PROMPT: Return the lines of the material below exactly, beginning with the line that has "One fault per" in it and finishing with the line that has "Teacher: قاف الٹا" in it. Leave all pictures aside.

DATASET EXTRACT:

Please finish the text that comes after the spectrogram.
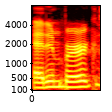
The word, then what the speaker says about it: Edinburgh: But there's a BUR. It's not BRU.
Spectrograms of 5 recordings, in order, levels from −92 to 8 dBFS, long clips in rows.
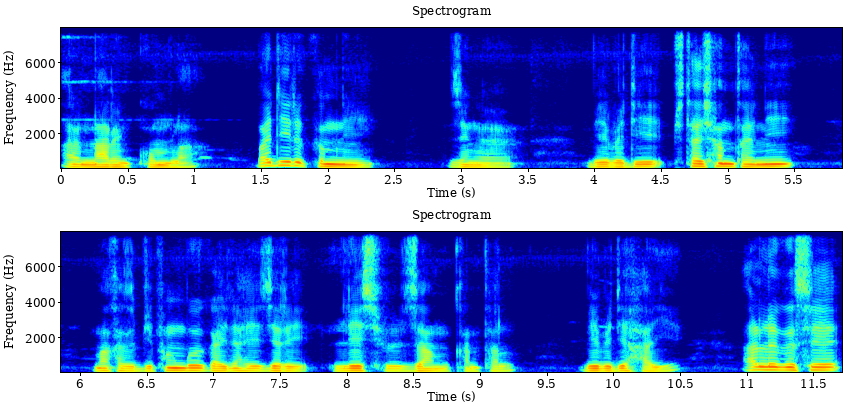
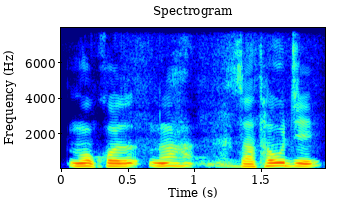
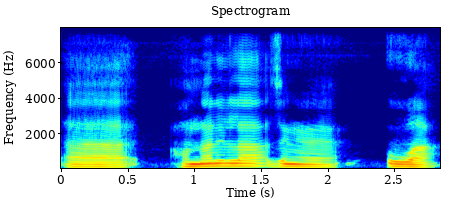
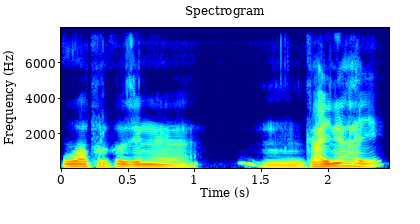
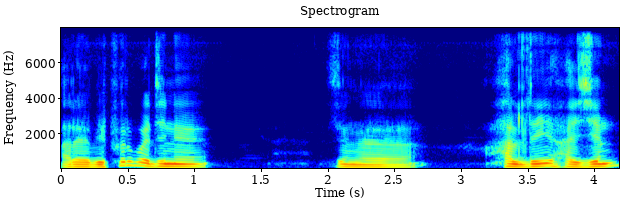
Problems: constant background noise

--

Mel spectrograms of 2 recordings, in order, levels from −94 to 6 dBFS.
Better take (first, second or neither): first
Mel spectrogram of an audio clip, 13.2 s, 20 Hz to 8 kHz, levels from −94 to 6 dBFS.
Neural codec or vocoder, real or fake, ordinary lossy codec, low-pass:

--

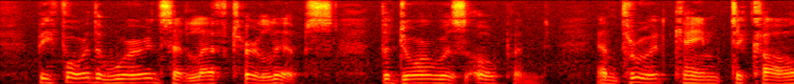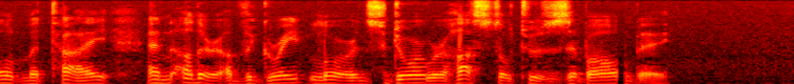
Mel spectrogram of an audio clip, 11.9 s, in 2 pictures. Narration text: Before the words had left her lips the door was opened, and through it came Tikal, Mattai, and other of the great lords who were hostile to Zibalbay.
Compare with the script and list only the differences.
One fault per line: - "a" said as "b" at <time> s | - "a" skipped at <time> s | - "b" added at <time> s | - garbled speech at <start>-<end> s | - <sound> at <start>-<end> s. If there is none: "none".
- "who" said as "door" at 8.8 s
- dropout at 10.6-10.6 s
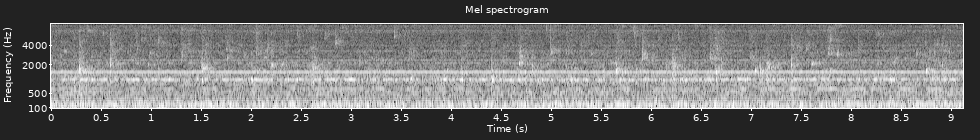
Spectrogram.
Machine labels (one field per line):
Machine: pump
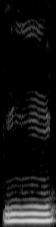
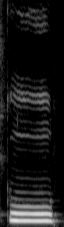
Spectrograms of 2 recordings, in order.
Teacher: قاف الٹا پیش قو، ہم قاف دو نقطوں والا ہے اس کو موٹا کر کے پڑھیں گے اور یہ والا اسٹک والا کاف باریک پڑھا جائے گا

WRITTEN REPLY:
One fault per line: - "a" said as "b" at <time> s | - "a" skipped at <time> s | - "b" added at <time> s | - garbled speech at <start>-<end> s | - <sound> at <start>-<end> s. If there is none: "none".
- "who" said as "door" at 8.8 s
- dropout at 10.6-10.6 s
Spectrogram.
Machine labels (one field per line):
Machine: pump
Spectrograms of 2 recordings, in order.
Teacher: قاف الٹا پیش قو، ہم قاف دو نقطوں والا ہے اس کو موٹا کر کے پڑھیں گے اور یہ والا اسٹک والا کاف باریک پڑھا جائے گا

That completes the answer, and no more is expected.